I don’t know about you, but when I have a BFF or two, I tend to feel complete. Cozy and content. Looking back, when I felt completely connected to one specific friend or friend group, I didn’t often look around to see who else might need a friend. Nor did I feel an urgency to grow and evolve as a person — I was cool with complacency. I was so comfortable nestled as a pea in a pod with just one or two others that I stayed right there and didn’t venture out of that ecosystem much.

In that state, I missed out on encountering all kinds of endearing personas, compelling new stories and enriching perspectives. Because I wasn’t listening for the call to break camp and move, expand my horizons or meet the needs of others with the gifts I’ve been given, I didn’t. In hindsight, I can see how shortsighted the walls of my peapod had rendered me.

Not all fringes are created equal, though. And part of what made me feel “less than” for existing in the realm of the fringe was how often I was left out of conversations about events and circumstances stemming from gatherings and pairings when I wasn’t around. I was about to feel plain sorry for myself over being kept at arm’s length by women practically purring over each other — like I was on a need-to-know basis with these women and they had decided there wasn’t much I needed to know — when I realized it wasn’t me, it was them.

A different gathering I joined showed me there are groups of women who simply love bringing other women into the fold. No matter their existing ties that bind, they’ll make sure you get the

inside joke. There are women who will take time to retell you a story already well-known among their ranks. They will not leave you on the outside looking in — doing so would make them feel terrible. They’re interested only in feeling good around other women and in other women feeling good around them.

There are women who will make you feel included, bring you up to speed, and make you a part of their whole. There are women who believe author and activist Glennon Doyle was right when she recommended we form horseshoes of friends, not circles. I wasn’t always this kind of woman, but I want to be only this kind of woman now.

Once I learned to discern groups looking to include others and evolve from those that close ranks and put up barriers, I discovered I love my “fringe friend” position and its benefits. Outside of our carefully crafted comfort zones, a whole new world of healthy and empowering companionship awaits.

Author and shame researcher Brené Brown says we can never get enough of the things we don’t need. I don’t think we need comfort in this life as much as we need compassion — both the expression of it and its receipt. When I look back, during the years I was over-comforted by having a bestie or two I wasn’t looking for anything more. Nor was I giving enough. What a disservice that was to myself and to others. How many connections did I miss out on fostering with those in dire need of one?

Today, when I feel lonely or like I’m missing out on that one special friendship we’re told is so important to our well-being, I remind myself feelings aren’t facts. Then I work to counteract those feelings by intentionally meeting my own needs in healthy, empowering ways. Essentially, I act as my own best friend. And I remember all the avenues I have into welcoming groups of female friends. The fringe benefits to free-floating in these groups without anchoring myself to any of them are piling up around me.
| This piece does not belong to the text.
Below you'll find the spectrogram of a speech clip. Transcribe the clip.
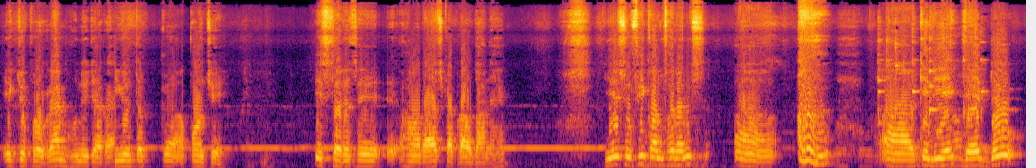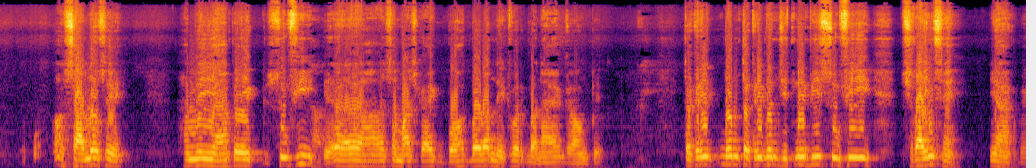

At the forefront is how I’ve learned firsthand the importance of being inclusionary, while recognizing being exclusionary — whether intentional or otherwise — isn’t good for anyone.

When my circle was singular and tiny, comfortable and seemingly complete, I wasn’t being the friend to many that I am today. I feel richer for the 100 pennies now adding shine to my life — even if others don’t. I’ve learned we’re as rich or poor in friendships as we decide we are.